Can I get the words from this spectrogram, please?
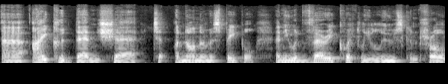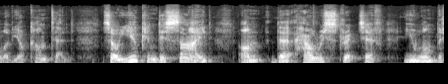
uh, I could then share to anonymous people, and you would very quickly lose control of your content. So you can decide on the how restrictive you want the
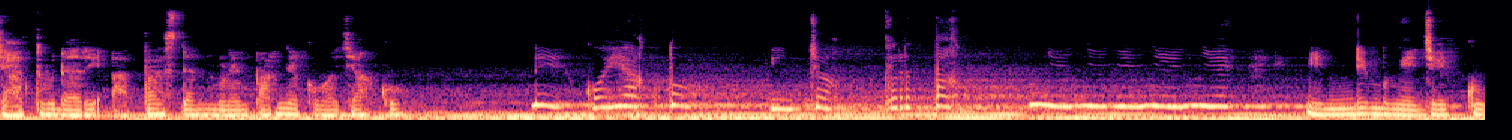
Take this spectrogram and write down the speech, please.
jatuh dari atas dan melemparnya ke wajahku. Nih, koyak tuh. Injak, gertak. Nye. Indi mengejekku.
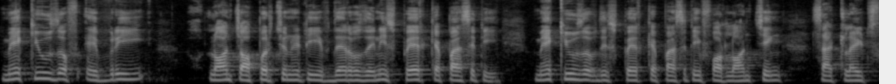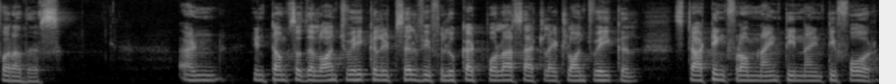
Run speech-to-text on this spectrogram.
make use of every launch opportunity if there was any spare capacity, make use of this spare capacity for launching satellites for others. And in terms of the launch vehicle itself, if you look at Polar Satellite Launch Vehicle, starting from 1994,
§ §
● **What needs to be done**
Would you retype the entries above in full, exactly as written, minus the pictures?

● **Completed exercise**
Can I get the words from this spectrogram, please?
uh, I could then share to anonymous people, and you would very quickly lose control of your content. So you can decide on the how restrictive you want the
Take this spectrogram and write down the speech, please.
jatuh dari atas dan melemparnya ke wajahku. Nih, koyak tuh. Injak, gertak. Nye. Indi mengejekku.
Run speech-to-text on this spectrogram.
make use of every launch opportunity if there was any spare capacity, make use of this spare capacity for launching satellites for others. And in terms of the launch vehicle itself, if you look at Polar Satellite Launch Vehicle, starting from 1994,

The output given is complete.